In big cities and small towns across America, we will gather to pay tribute to the nearly 3,000 innocent Americans whose lives were taken in a vicious and cowardly act of terrorism. These gatherings will be full of prayers and remembrance, while also demonstrating that although September 11, 2001 may have bent the spirit of America, it did not break it.
Eleven years later, when we look at where the Twin Towers once stood, an almost completed World Trade Center once again dominates the Manhattan Skyline. When finished, it will be New York City's tallest skyscraper. In a field in Shanksville, Pennsylvania, there is a national memorial dedicated to the brave individuals on Flight 93 who fought to prevent the terrorists from reaching their presumed target, the United States Capitol building. The western side of the Pentagon where terrorists crashed a hijacked commercial airliner has been completely repaired and now houses a chapel dedicated to the lives lost.
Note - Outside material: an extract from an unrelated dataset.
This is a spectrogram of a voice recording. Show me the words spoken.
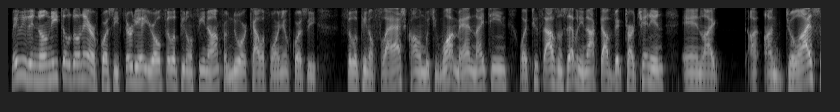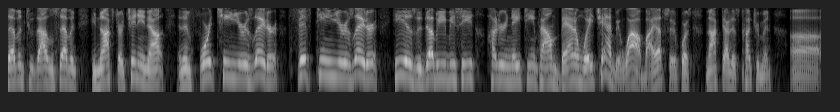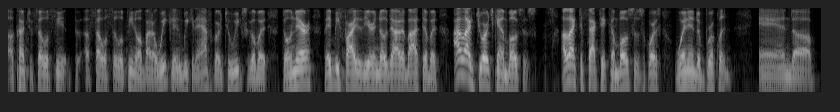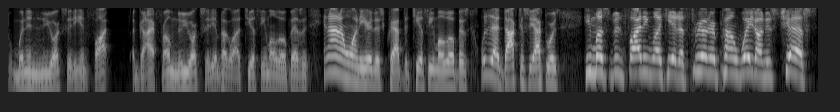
maybe even Nonito Donaire. Of course, the 38 year old Filipino phenom from Newark, California. Of course, the Filipino Flash. Call him what you want, man. 19 what 2007 he knocked out Vic Darchinyan in like on July 7, 2007, he knocks Darchinyan out, and then 14 years later, 15 years later, he is the WBC 118 pound bantamweight champion. Wow, by upset, of course, knocked out his countryman, uh, a country fellow, a fellow Filipino, about a week and week and a half ago, or two weeks ago. But Donaire, maybe fight of the year, no doubt about that. But I like George Kambosos. I like the fact that Kambosos, of course, went into Brooklyn and uh, went into New York City and fought a guy from New York City. I'm talking about Teofimo Lopez. And, and I don't want to hear this crap that Teofimo Lopez, what did that doctor say afterwards? He must have been fighting like he had a 300 pound weight on his chest.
While the physical scars left upon our nation may have all but been erased, the images of that heartbreaking morning will forever be ingrained in our national conscious. We will never forget our fellow Americans who lost their lives during those attacks, nor will we forget the first responders who sacrificed their own lives rescuing those of their neighbors. It is often said that on 9/11 we saw both the worst and the best that humanity has to offer.
In eleven years we have seen the start and end of a war with Iraq and we have seen our efforts in combating terrorism in Afghanistan begin to wind down. We have seen the death of the Iraqi dictator Saddam Hussein and justice was finally served to Osama Bin Laden courtesy of the United States Navy Seals. We have killed and apprehended countless terrorist masterminds, including those responsible for plotting the September 11 attacks. Perhaps most importantly, thanks to the skill of our intelligence personnel, in eleven years we haven't seen another 9/11.
America has come out of the dark days surrounding September 11, 2001 stronger and more secure. But our safety has not come without cost. We owe an immeasurable debt to the men and women in uniform who selflessly put their lives on the line defending our nation. Unfortunately, many of these brave individuals made the ultimate sacrifice in protecting the freedoms that we so greatly cherish. This day, we should all pause to pay tribute to true heroes like Lance Cpl. Andrew. P. Carpenter of Columbia, Tennessee who lost his life serving in Afghanistan. And we must never forget the commitment we have made to all returning veterans who bear both the physical and mental injuries of battle.
For those born since the attacks of September 11th we must impress upon them how in our nation's bleakest hours, we came together as country to show the world that freedom and democracy will never succumb to fear and evil. While we were badly bruised and deeply saddened, out of the fire and smoke of that day we forged a strength and indomitable spirit that can only be described as quintessentially American.
There is no doubt that we still face many challenges, both foreign and domestic, and that the road to recovery seems almost endless. But if 9/11 has shown us anything, it is that there is no hurdle too high, and no mountain too big that together we cannot overcome.
God bless America.